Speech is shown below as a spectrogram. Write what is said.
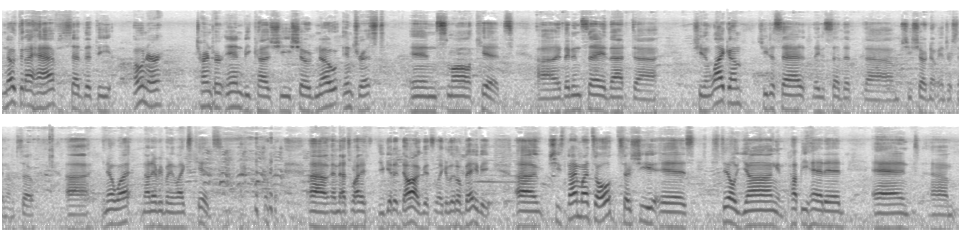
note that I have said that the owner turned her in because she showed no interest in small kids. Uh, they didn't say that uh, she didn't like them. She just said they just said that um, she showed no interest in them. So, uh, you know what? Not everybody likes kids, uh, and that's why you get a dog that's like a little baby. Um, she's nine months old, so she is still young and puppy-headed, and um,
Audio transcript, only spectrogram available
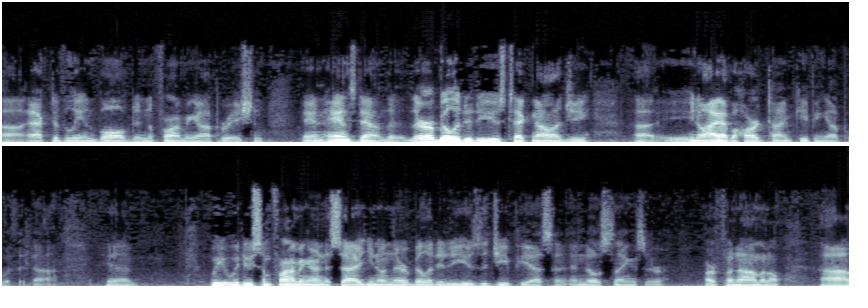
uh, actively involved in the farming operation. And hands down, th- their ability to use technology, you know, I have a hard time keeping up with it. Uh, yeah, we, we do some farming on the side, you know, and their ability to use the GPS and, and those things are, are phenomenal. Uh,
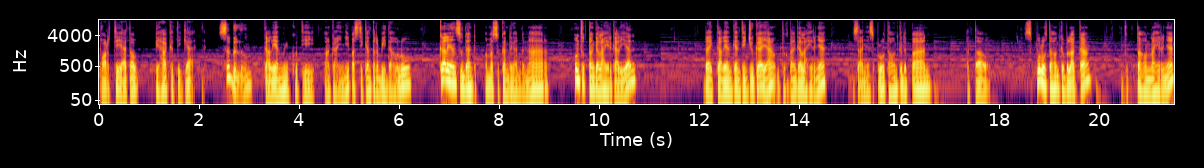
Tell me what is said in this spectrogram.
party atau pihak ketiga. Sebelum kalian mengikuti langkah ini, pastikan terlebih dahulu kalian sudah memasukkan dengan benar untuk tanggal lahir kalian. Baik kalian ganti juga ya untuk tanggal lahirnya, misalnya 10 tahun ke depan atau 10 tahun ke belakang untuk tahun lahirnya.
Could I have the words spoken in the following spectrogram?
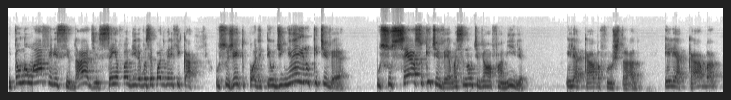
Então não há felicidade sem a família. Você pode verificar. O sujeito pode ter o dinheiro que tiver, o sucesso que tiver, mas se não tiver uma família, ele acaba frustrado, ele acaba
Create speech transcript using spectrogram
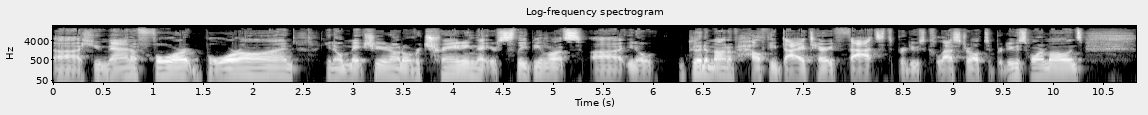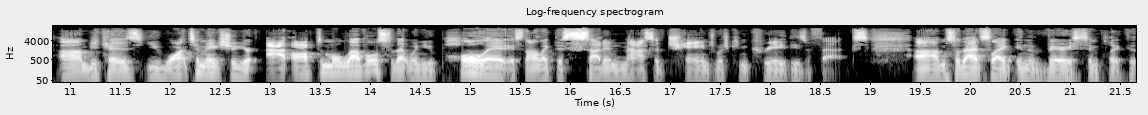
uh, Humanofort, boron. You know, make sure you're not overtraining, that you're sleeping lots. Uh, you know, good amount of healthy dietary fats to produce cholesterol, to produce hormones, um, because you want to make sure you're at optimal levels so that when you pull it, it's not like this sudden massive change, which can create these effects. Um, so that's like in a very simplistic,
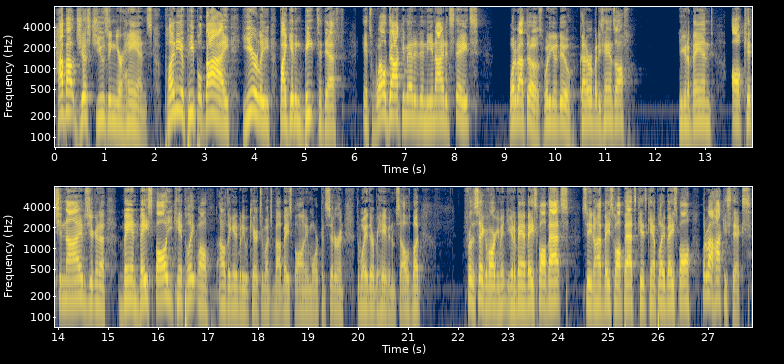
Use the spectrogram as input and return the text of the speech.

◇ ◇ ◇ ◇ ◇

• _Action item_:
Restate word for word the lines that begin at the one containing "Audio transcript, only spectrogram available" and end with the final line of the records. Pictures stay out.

• _Task result_:
Audio transcript, only spectrogram available
uh, actively involved in the farming operation. And hands down, th- their ability to use technology, you know, I have a hard time keeping up with it. Uh, yeah, we, we do some farming on the side, you know, and their ability to use the GPS and, and those things are, are phenomenal. Uh,
Tell me what is said in this spectrogram.
party atau pihak ketiga. Sebelum kalian mengikuti langkah ini, pastikan terlebih dahulu kalian sudah memasukkan dengan benar untuk tanggal lahir kalian. Baik kalian ganti juga ya untuk tanggal lahirnya, misalnya 10 tahun ke depan atau 10 tahun ke belakang untuk tahun lahirnya.
Could I have the words spoken in the following spectrogram?
Então não há felicidade sem a família. Você pode verificar. O sujeito pode ter o dinheiro que tiver, o sucesso que tiver, mas se não tiver uma família, ele acaba frustrado, ele acaba
Create speech transcript using spectrogram
uh, Humanofort, boron. You know, make sure you're not overtraining, that you're sleeping lots. Uh, you know, good amount of healthy dietary fats to produce cholesterol, to produce hormones, um, because you want to make sure you're at optimal levels so that when you pull it, it's not like this sudden massive change, which can create these effects. Um, so that's like in a very simplistic,
Use the spectrogram as input and return the text of the speech.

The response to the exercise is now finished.